### WORK REQUEST
From the first line to the last, write out the records exactly, leaving the pictures behind.

### DATA FOR THIS TASK
-- Opening Marker --
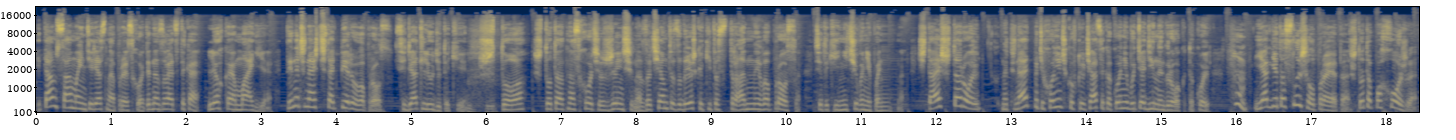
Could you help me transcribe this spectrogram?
И там самое интересное происходит. Это называется такая легкая магия. Ты начинаешь читать первый вопрос. Сидят люди такие, что? Что ты от нас хочешь, женщина? Зачем ты задаешь какие-то странные вопросы? Все такие, ничего не понятно. Читаешь второй. Начинает потихонечку включаться какой-нибудь один игрок. Такой, хм, я где-то слышал про это, что-то похожее.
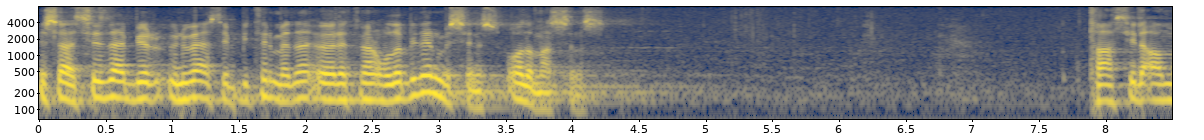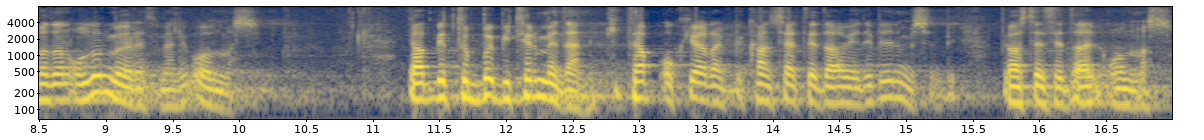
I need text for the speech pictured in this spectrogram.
Mesela sizler bir üniversite bitirmeden öğretmen olabilir misiniz? Olamazsınız. Tahsili almadan olur mu öğretmenlik? Olmaz. Ya bir tıbbı bitirmeden kitap okuyarak bir kanser tedavi edebilir misin? Bir, bir hasta tedavi olmaz.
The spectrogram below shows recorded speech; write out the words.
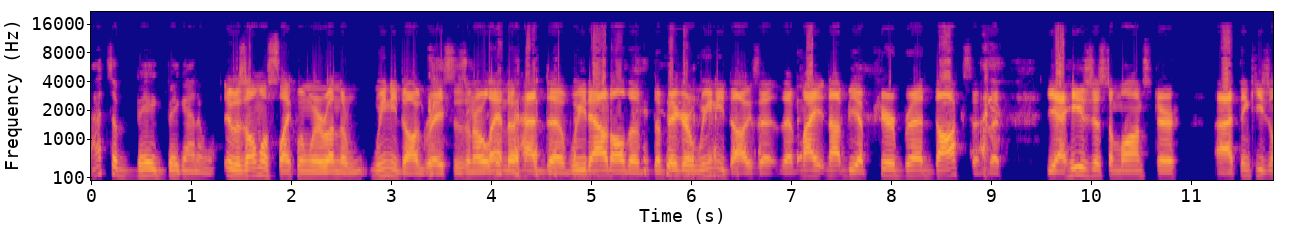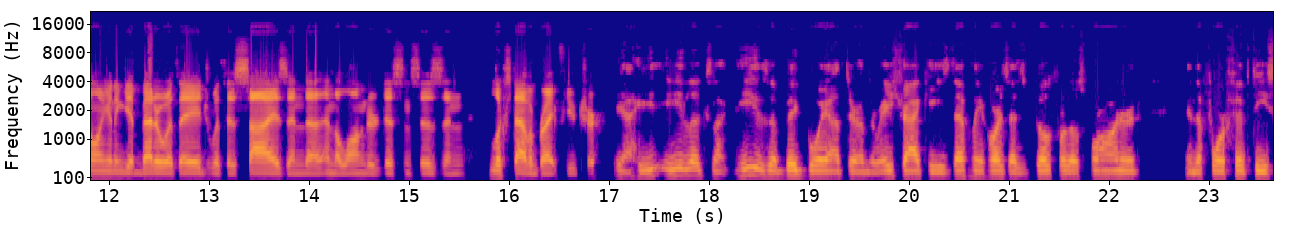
That's a big, big animal. It was almost like when we were on the weenie dog races, and Orlando had to weed out all the, the bigger weenie dogs that, that might not be a purebred dachshund. But yeah, he's just a monster. Uh, I think he's only going to get better with age, with his size and uh, and the longer distances, and looks to have a bright future. Yeah, he he looks like he's a big boy out there on the racetrack. He's definitely a horse that's built for those 400 and the 450s.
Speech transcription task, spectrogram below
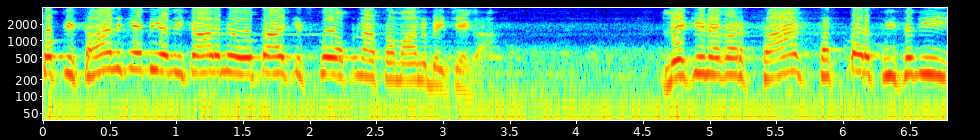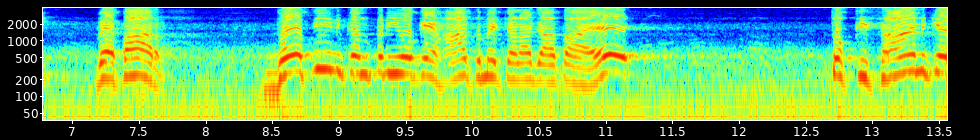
तो किसान के भी अधिकार में होता है किसको अपना सामान बेचेगा। लेकिन अगर 60-70 फ़ीसदी व्यापार दो तीन कंपनियों के हाथ में चला जाता है तो किसान के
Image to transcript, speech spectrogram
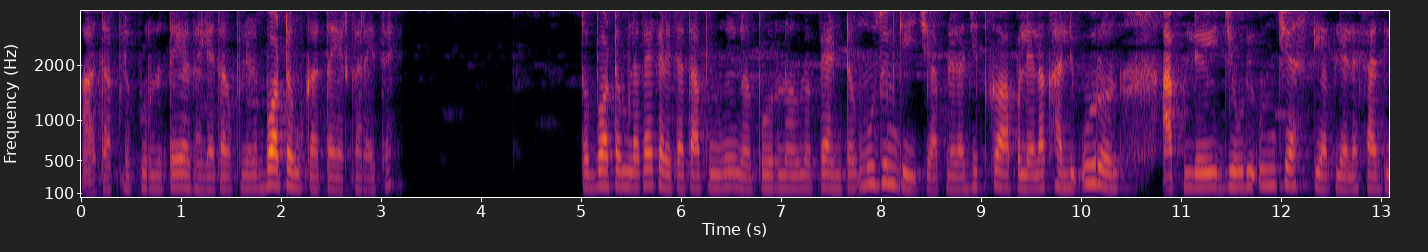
आता आपलं पूर्ण तयार झाले. आता आपल्याला बॉटम का तयार करायचं आहे तर बॉटमला काय करायचं? आता आपण पूर्ण पॅन्ट मोजून घ्यायची. आपल्याला जितकं आपल्याला खाली उरण आपले जेवढी उंची असते आपल्याला साधी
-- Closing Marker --
### REPLY TO THE EXERCISE
Could you help me transcribe this spectrogram?
И там самое интересное происходит. Это называется такая легкая магия. Ты начинаешь читать первый вопрос. Сидят люди такие, что? Что ты от нас хочешь, женщина? Зачем ты задаешь какие-то странные вопросы? Все такие, ничего не понятно. Читаешь второй. Начинает потихонечку включаться какой-нибудь один игрок. Такой, хм, я где-то слышал про это, что-то похожее.
I need text for the speech pictured in this spectrogram.
Mesela sizler bir üniversite bitirmeden öğretmen olabilir misiniz? Olamazsınız. Tahsili almadan olur mu öğretmenlik? Olmaz. Ya bir tıbbı bitirmeden kitap okuyarak bir kanser tedavi edebilir misin? Bir, bir hasta tedavi olmaz.
The spectrogram below shows recorded speech; write out the words.
That's a big, big animal. It was almost like when we were on the weenie dog races, and Orlando had to weed out all the, the bigger weenie dogs that, that might not be a purebred dachshund. But yeah, he's just a monster. Uh, I think he's only going to get better with age, with his size and uh, and the longer distances, and looks to have a bright future. Yeah, he he looks like he's a big boy out there on the racetrack. He's definitely a horse that's built for those 400 and the 450s.
Speech transcription task, spectrogram below
तो किसान के भी अधिकार में होता है किसको अपना सामान बेचेगा। लेकिन अगर 60-70 फ़ीसदी व्यापार दो तीन कंपनियों के हाथ में चला जाता है तो किसान के
Image to transcript, speech spectrogram
आता आपलं पूर्ण तयार झाले. आता आपल्याला बॉटम का तयार करायचं आहे तर बॉटमला काय करायचं? आता आपण पूर्ण पॅन्ट मोजून घ्यायची. आपल्याला जितकं आपल्याला खाली उरण आपले जेवढी उंची असते आपल्याला साधी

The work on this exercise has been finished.